In what turned out to be an exhilarating title game, Kris Jenkins became a tournament legend by hitting a buzzer beater to give Villanova its 2nd national championship in school history. Just one possession prior, Marcus Paige hit an improbable game-tying 3-pointer that knotted the game at 74. But for a college basketball season characterized by wacky unpredictability, the final sequence was a fitting end.
Jenkins on the final shot: “When Arch threw the ball, one-two step. Shoot ‘em up, sleep in the streets.’”
Taking a look back at the game, there were a few things that stood out in Villanova’s victory over the Tarheels:
One of the main factors that sealed North Carolina’s fate was slowing the game down after halftime, which played right into Villanova’s hand. Roy Williams’ teams always push the ball in transition, and the Tar Heels did just that in the first half even when Villanova employed the 1-2-2 trap. At first, the UNC’s guards broke the press fairly easily, leading to a sometimes scrambled Villanova defense that gave up open 3’s and alley-oops. But after the half, that all seem to disappear. A lot of that is on the coaching staff, and I’m interested to know why they didn’t continue going downhill.
The entry pass is really a lost art:
Charles Barkley made a great point at the half. He suggested that UNC be more patient on offense and look to exploit mismatches in the post. Villanova was confident in their trademark halfcourt 1-5 switching, which often guards on Brice Johnson, Kennedy Meeks, Isaiah Hicks, and even Joel James. Carolina was unable to take advantage of those matchups, which is quite unacceptable. Part of the reason Villanova was successful in gumming up the paint was North Carolina’s lackluster 3-point shooting ability.
Booth stepped up:

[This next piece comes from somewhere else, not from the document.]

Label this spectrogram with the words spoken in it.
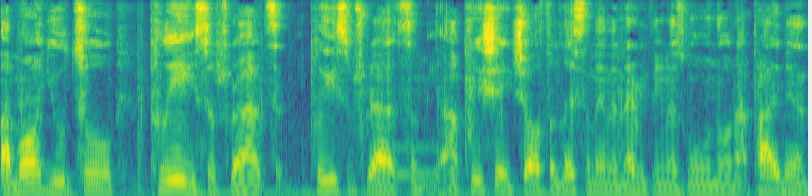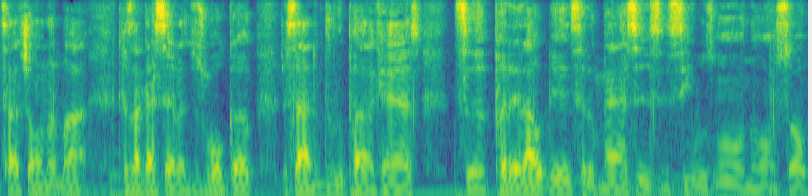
I'm on YouTube. Please subscribe to me. Please subscribe to me. I appreciate y'all for listening and everything that's going on. I probably didn't touch on a lot because, like I said, I just woke up, decided to do the podcast to put it out there to the masses and see what's going on. So,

Last year, Grayson Allen saved Duke from defeat, as he provided a punch of energy and scoring that the team lacked. This year, Phil Booth did that exact same thing for Villanova, posting 20 points on 6-7 shooting from the field. Booth went through an early season slump that took a toll on his shooting percentages, but he never got down on himself and persevered. He started shooting better at the end of the season, and it all culminated in a championship performance.

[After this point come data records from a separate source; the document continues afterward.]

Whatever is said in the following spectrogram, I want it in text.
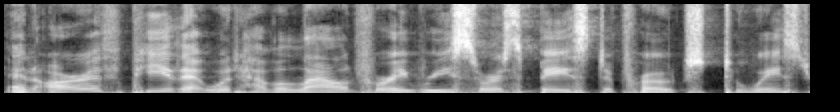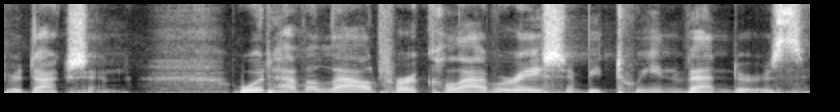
An RFP that would have allowed for a resource-based approach to waste reduction would have allowed for a collaboration between vendors,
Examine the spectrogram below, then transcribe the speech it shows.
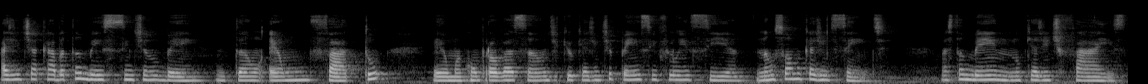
a gente acaba também se sentindo bem. Então, é um fato, é uma comprovação de que o que a gente pensa influencia não só no que a gente sente, mas também no que a gente faz,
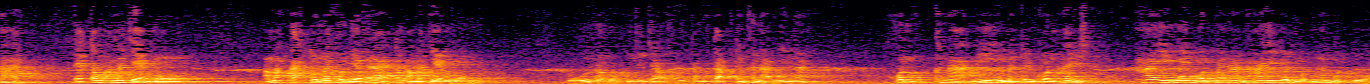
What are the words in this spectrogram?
ได้ แต่ต้องเอามาแจกมูเอามากักตุนไว้คนเดียวไม่ได้ ต้องเอามาแจกมูหูเราดูพระพุทธเจ้าท่านกำกับถึงขนาดนี้นะ คนขนาดนี้มันเป็นคนให้ให้ไม่หมดไม่อั้นให้จนหมดเนื้อหมดตัว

Regression to habits:
Before the game, many expected both teams to play to their strengths. North Carolina, the bigger team, was to dominate on the boards and get most of their points in the paint, as they aren’t a good 3-point shooting team. Villanova, armed with a guard heavy roster, was expected to space the floor, hit 3’s, or drive to the bucket.
In the opening half, however, both team’s did the opposite of expectations. Villanova, a team which is normally fundamentally sound, looked rattled, coughing up the ball and missing easy layups. Even Kris Jenkins got in early foul trouble, which could have had serious consequences. Nonetheless, they Wildcats actually scored more points in the paint than UNC while the Tar Heels shot 7-9 from deep.
The 2nd half, Villanova proved to be the more disciplined and tougher team as they have been all season. You could see the experienced teaching they receive from coach Wright. They took care of the ball, kept their pivot, and locked in on defense. Meanwhile Brice Johnson was nowhere to be found, as he had been in previous games. UNC lost their composure and the lead. Even though they made a comeback, it was too late.